The more severe the measures, the shorter they’ll be.
Who are your heroes?
The every day workers who are doing essential services. A pandemic makes us realize how much stuff we take for granted, like the janitors in the hospitals who are the great unsung heroes as much as the nurses and doctors and the personal support workers who are so crucial to older people and they’re putting themselves at risk day to day for fifteen bucks an hour.
Working around the clock like you do, do you still get time to run?
I get out and exercise. Of course, I spend too much time on that computer, but I do that normally. My friends would say I invented social distancing many years ago. I’m not the most sociable person; like a lot of runners, I tend to be solitary.
Why is running important right now?
For a change of scenery; for mental health.
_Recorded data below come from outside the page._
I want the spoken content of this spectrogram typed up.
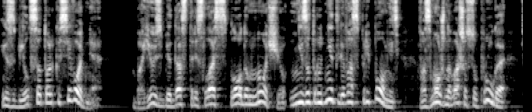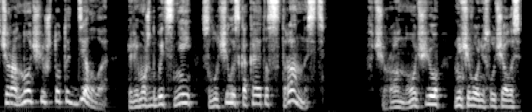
и сбился только сегодня. Боюсь, беда стряслась с плодом ночью. Не затруднит ли вас припомнить? Возможно, ваша супруга вчера ночью что-то делала, или, может быть, с ней случилась какая-то странность?» «Вчера ночью ничего не случалось.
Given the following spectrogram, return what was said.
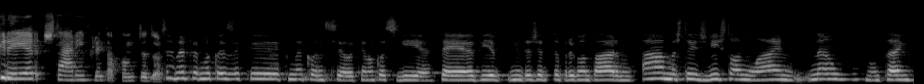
querer estar em frente ao computador. Também foi uma coisa que, que me aconteceu, que eu não conseguia. Até havia muita gente a perguntar-me: Ah, mas tens visto online? Não, não tenho,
The mental health aspect couldn’t be more overstated—what’s more beautiful then Montreal in the spring? My home is near Mount Royal and I see people running by my house all day long. Families going by every day—a mum and dad and three kids—and maybe they’re not “runners,” but it’s wonderful to see them out there, people who never had that opportunity to get outside together, people used to commuting in their cars, I hope people take something from this and do it afterwards. We all know how great running is.
You’ve been prescient about this thing thus far; here’s the billion dollar question—when is this going to end?
Summer. In the summer, we’ll have a sense of normalcy.
Will school return?
Parents hate this, but forget about the school year and plan on the summer holidays—they’ll be well deserved.
And when can we get out again racing?
One of the saddest things is I was signed up for the Vancouver half marathon and was going out there with a big group, but when that was cancelled, my race plans, like everyones, went off the rails. There’s also been a lot of stress eating, so when can we get out racing? Not soon enough, but it will happen, I assure you, once again.
Follow André Picard on Twitter, right here.